* **EXERCISE INSTRUCTIONS**
With the line containing "Whatever is said" as the first line and the last line of the records as the final one, reproduce that range exactly.

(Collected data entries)
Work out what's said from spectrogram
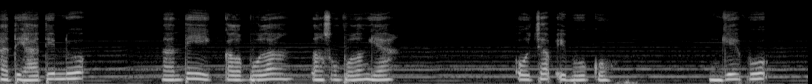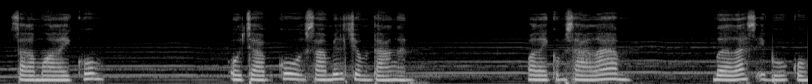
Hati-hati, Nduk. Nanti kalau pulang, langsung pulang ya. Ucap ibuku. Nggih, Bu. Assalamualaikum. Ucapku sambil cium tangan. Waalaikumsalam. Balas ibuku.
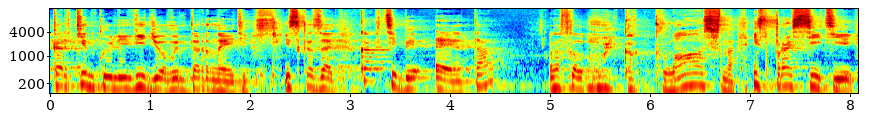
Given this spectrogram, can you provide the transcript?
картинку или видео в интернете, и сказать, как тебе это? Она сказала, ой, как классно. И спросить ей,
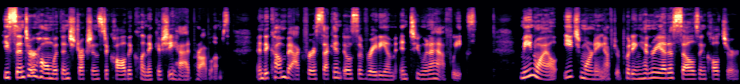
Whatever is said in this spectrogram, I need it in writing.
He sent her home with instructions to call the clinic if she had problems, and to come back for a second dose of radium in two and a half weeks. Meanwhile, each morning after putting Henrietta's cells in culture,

* **SOLUTION TO THIS EXERCISE**
Whatever is said in this spectrogram, I need it in writing.
He sent her home with instructions to call the clinic if she had problems, and to come back for a second dose of radium in two and a half weeks. Meanwhile, each morning after putting Henrietta's cells in culture,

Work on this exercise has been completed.